**DATA TO EXAMINE:**
__________________________________________________

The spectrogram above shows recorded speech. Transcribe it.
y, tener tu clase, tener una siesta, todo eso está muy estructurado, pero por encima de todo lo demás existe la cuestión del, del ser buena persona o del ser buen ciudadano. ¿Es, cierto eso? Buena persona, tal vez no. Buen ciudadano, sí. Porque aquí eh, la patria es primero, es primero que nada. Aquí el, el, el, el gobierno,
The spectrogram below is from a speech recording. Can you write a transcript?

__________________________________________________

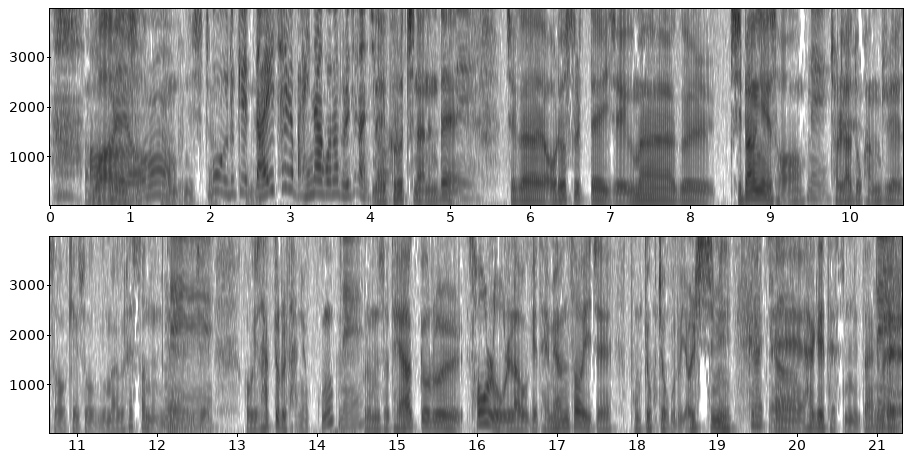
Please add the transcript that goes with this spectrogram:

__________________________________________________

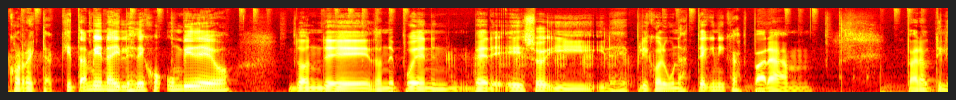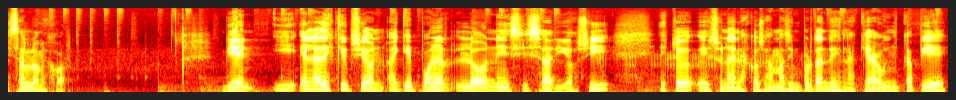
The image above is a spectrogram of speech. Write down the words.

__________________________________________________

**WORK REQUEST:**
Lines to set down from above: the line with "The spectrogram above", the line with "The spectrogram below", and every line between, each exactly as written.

**RESPONSE BELOW:**
The spectrogram above shows recorded speech. Transcribe it.
y, tener tu clase, tener una siesta, todo eso está muy estructurado, pero por encima de todo lo demás existe la cuestión del, del ser buena persona o del ser buen ciudadano. ¿Es, cierto eso? Buena persona, tal vez no. Buen ciudadano, sí. Porque aquí eh, la patria es primero, es primero que nada. Aquí el, el, el, el gobierno,
The spectrogram below is from a speech recording. Can you write a transcript?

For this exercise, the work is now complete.